From charities to social enterprises: in yesterday’s blog we focused on the results of the 2012 UK Giving Report and concluded that charities need to be more enterprising. Today, it’s Social Enterprise Day and, being social investors, we thought it’d be good to discuss how demand for social enterprise services is a key precursor to investment.
‘Investment readiness’ is a much bandied-about term, often cited as a major reason behind why demand for investment hasn’t sky rocketed in the last few years. There’s a barrier to rapid growth in demand, it is argued, because many social enterprises lack the skills necessary to handle investment. Initiatives have been put in place to improve this: the Cabinet Office’s Investment and Contract Readiness Fund, mentoring schemes (like SE-Assist) and accelerators (like Young Foundation’s Accelerator). This is all well, good and necessary, but it is not sufficient.

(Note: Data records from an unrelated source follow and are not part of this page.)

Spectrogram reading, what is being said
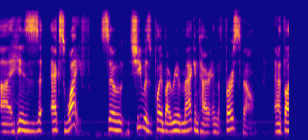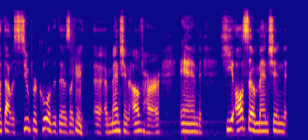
uh, his ex-wife. So she was played by Reba McEntire in the first film, and I thought that was super cool that there was like a, a mention of her. And he also mentioned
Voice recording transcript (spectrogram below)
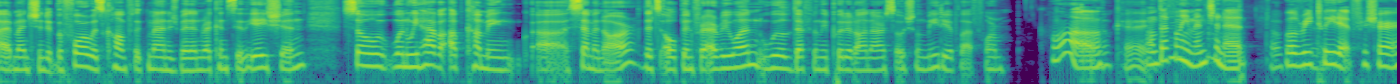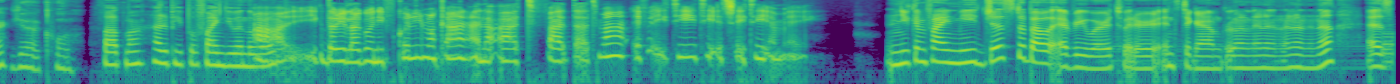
I mentioned it before, was conflict management and reconciliation. So when we have an upcoming uh, seminar that's open for everyone, we'll definitely put it on our social media platform. Cool. Okay. I'll definitely mention it. We'll retweet it for sure. Yeah, cool. Fatma, how do people find you in the world? آه يقدروا يلاقوني في كل مكان على آت فات دات ما F A T T H A T M A And you can find me just about everywhere Twitter, Instagram, as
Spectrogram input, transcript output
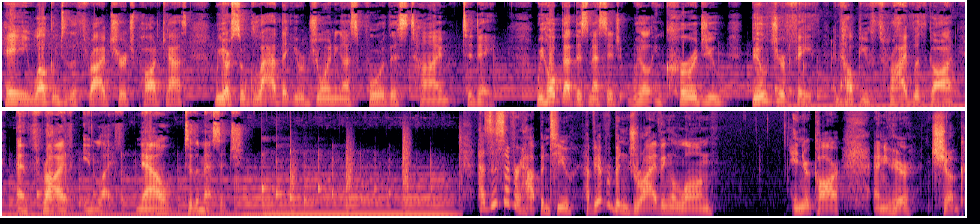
Hey, welcome to the Thrive Church podcast. We are so glad that you're joining us for this time today. We hope that this message will encourage you, build your faith, and help you thrive with God and thrive in life. Now to the message. Has this ever happened to you? Have you ever been driving along in your car and you hear chug,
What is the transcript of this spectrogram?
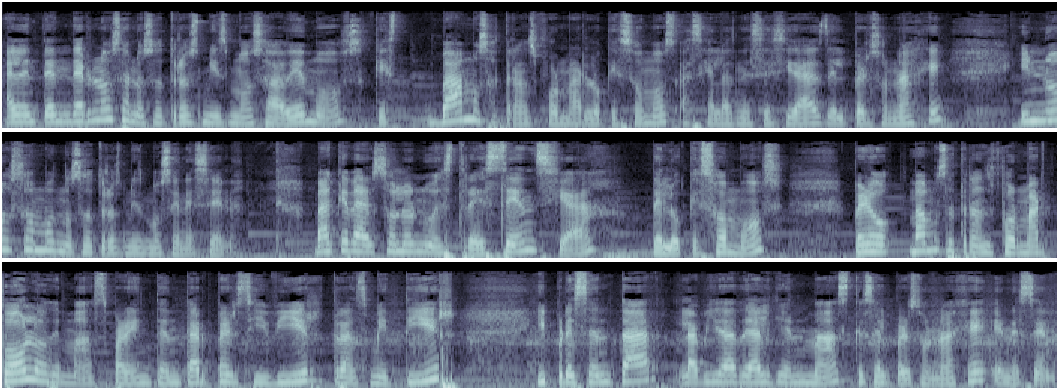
Al entendernos a nosotros mismos sabemos que vamos a transformar lo que somos hacia las necesidades del personaje y no somos nosotros mismos en escena. Va a quedar solo nuestra esencia de lo que somos, pero vamos a transformar todo lo demás para intentar percibir, transmitir y presentar la vida de alguien más que es el personaje en escena.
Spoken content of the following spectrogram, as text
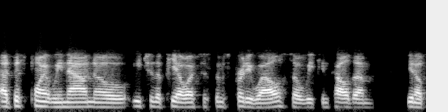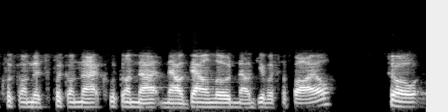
at this point, we now know each of the POS systems pretty well. So we can tell them, you know, click on this, click on that, click on that, now download, now give us a file. So,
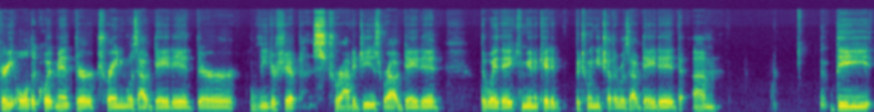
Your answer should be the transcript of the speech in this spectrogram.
very old equipment. Their training was outdated. Their leadership strategies were outdated. The way they communicated between each other was outdated. Um, the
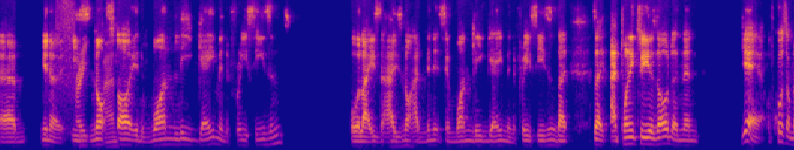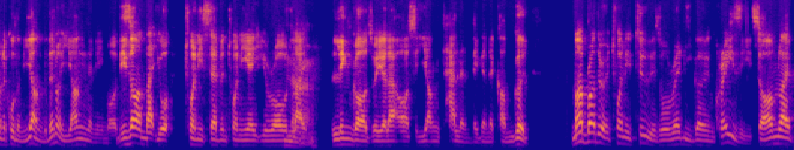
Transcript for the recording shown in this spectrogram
Um, you know, he's not man. started one league game in three seasons. Or like he's, he's not had minutes in one league game in three seasons. Like it's like at 22 years old, and then yeah, of course I'm gonna call them young, but they're not young anymore. These aren't like your 27, 28 year old like No. Lingards where you're like, oh, it's a young talent, they're gonna come good. My brother at 22 is already going crazy. So I'm like,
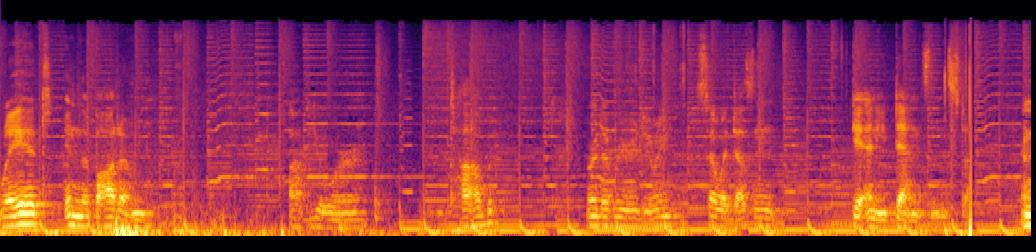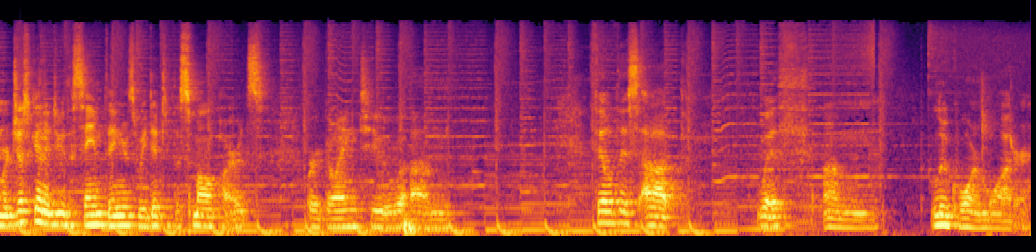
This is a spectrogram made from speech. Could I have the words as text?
lay it in the bottom of your tub or whatever you're doing so it doesn't get any dents and stuff. And we're just gonna do the same thing as we did to the small parts we're going to um, fill this up with um, lukewarm water.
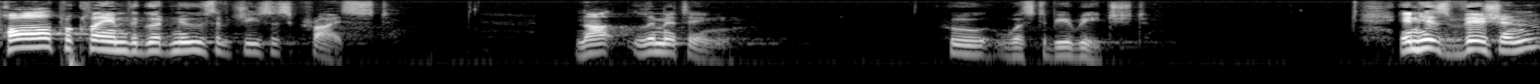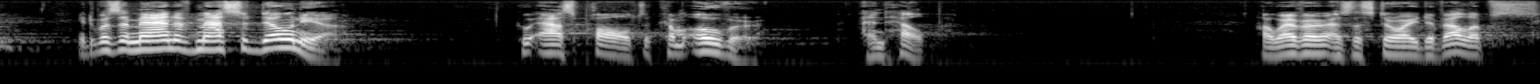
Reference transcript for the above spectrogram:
Paul proclaimed the good news of Jesus Christ, not limiting who was to be reached. In his vision, it was a man of Macedonia who asked Paul to come over and help. However, as the story develops,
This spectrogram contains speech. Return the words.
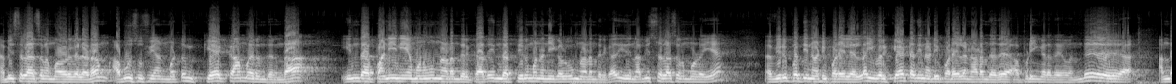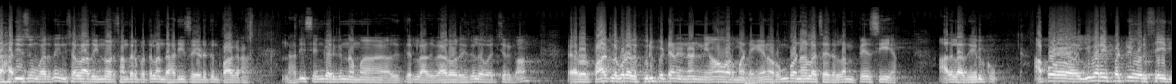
நபிசுல்லாஸ்லம் அவர்களிடம் அபு சுஃபியான் மட்டும் கேட்காம இருந்திருந்தா இந்த பணி நியமனமும் நடந்திருக்காது இந்த திருமண நிகழ்வும் நடந்திருக்காது. இது நபிசுல்லாஸ்லமுடைய விருப்பத்தின் அடிப்படையில் இல்லை இவர் கேட்டதின் அடிப்படையில் நடந்தது அப்படிங்கிறத வந்து அந்த ஹதீஸும் வருது. இன்ஷால்லா அது இன்னொரு சந்தர்ப்பத்தில் அந்த ஹதீஸை எடுத்து பார்க்குறேன். அந்த ஹதீஸ் எங்கே இருக்குன்னு நம்ம அது தெரியல அது வேற ஒரு இதில் வச்சுருக்கோம். வேற ஒரு பாட்டில் கூட அது குறிப்பிட்டா என்னென்னு ஞாபகம் வர மாட்டேங்க. ஏன்னா ரொம்ப நாள் ஆச்சு இதெல்லாம் பேசி அதில் அது இருக்கும். அப்போது இவரை பற்றி ஒரு செய்தி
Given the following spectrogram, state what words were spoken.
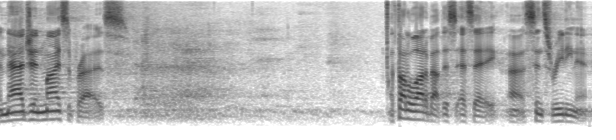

The other big aspect to this is having sustainable business models. In other words, there must be healthy demand for the work that social enterprises do to generate their revenues and facilitate investment – a point that could be better emphasised in the investment readiness discussion. Social investors, in so far as they want to be repaid, will want to know first and foremost where repayment will come from. So if demand for the investee’s products and services isn’t there then the enterprise isn’t investment ready.
Which is why we welcome campaigns like that of Social Enterprise UK, which in the run up to today, Social Enterprise Day, has been encouraging social enterprises to trade with each other – getting them more embedded in each other’s supply chains, creating a more mutually beneficial and sustaining social economy.
But it shouldn’t stop there. We should be encouraging social enterprises to fit into the supply chains of the wider economy by promoting demand for their services amongst corporate and individual consumers. The government has started off on the right track, passing the Social Value Act that will require local authorities to consider social and environmental well-being in their procurement process, but there’s scope for more initiatives to stimulate demand beyond the public sector.
So, investment readiness: a two-headed beast that needs taming. To be investment ready, an organisation needs the systems and skills in place to handle investment and demand for it’s services, but demand and revenue must be there in the first place. This leads to a wider discussion about how to make the appetites of consumers more sensitive to social issues – and whether they’re willing to pay the true cost of the service or product. But key players behind the idea of social enterprise – government, networking bodies, social innovators and investors – can help change appetites by increasing awareness, stimulating interest and driving demand.